One of about 30 Asian species or wild vines with the complete botanical name Vitis amurensis Rupr. It was first described in 1857 by the Austrian botanist Franz Josef Ruprecht (1814-1870), which is also included in the name. Botanical synonyms or old names are Vitis vinifera var. amurensis Regel, because the German botanist Eduard A. Regel (1815-1892) considered it a vinifera variety, and Vitis thunbergii. The vine is widespread in the temperate regions of China and Russia as far as Korea and Japan. It owes its name Amur vine to its origin in the Amur river valley, which forms the Russian-Chinese border for over 2,000 kilometres. It grows mainly in the valleys of rivers and streams as well as in forests, where it also climbs up trees.
The vine has an extremely high resistance to frost down to minus 45 °Celsius. It is also well resistant to the fungal disease anthracnose and sufficiently resistant to powdery and downy mildew. For this reason, it is often used as a partner for the new breeding of fungus- and frost-resistant grape varieties and rootstocks in order to bring in these sought-after characteristics. The grapes with spherical dark blue to black berries produce an acid-rich wine that is more suitable for distillation than for quality wine.

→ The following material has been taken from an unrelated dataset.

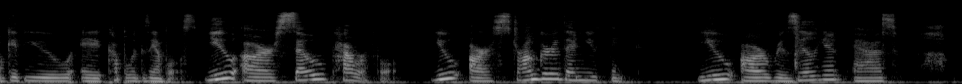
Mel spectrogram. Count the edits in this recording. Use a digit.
0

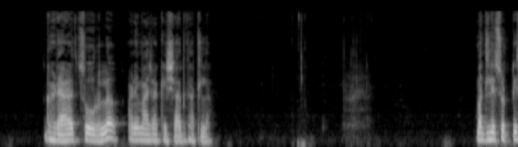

Known new varieties with Vitis amurensis genes are Alföld 100, Allegro, Anmeigui, Arolanka, Baotuhong, Baron, Bashkanskii Krasnyi, Beichun, Blütenmuskateller, Bronner, Cabernet Cantor, Cabernet Carbon, Cabernet Carol, Cabernet Cortis, Cabernet Severny, Calastra, Dalnevostochnyi Tikhonova, Fioletovy Ranny, GM 6493 and GM 6494, Golubok, Kaberam, Kunleány, Lanka, Michurinets, Mitschurinski, Monarch, Muscaris, Muscat Donskoi, Negritienok, Negru de Yaloven, Pervenets Magaracha, Petra, Podarok Magaracha, Prior, Rani Rizling, Rondo, Saperavi Severny, Serena, Severny, Severny Bely, Sibera, Skif, Solaris, Souvignier Gris, Vympel, Xiongynebai, Yüluzhu, Zarya Severa, Zilga and Zlata. See also under vine systematics.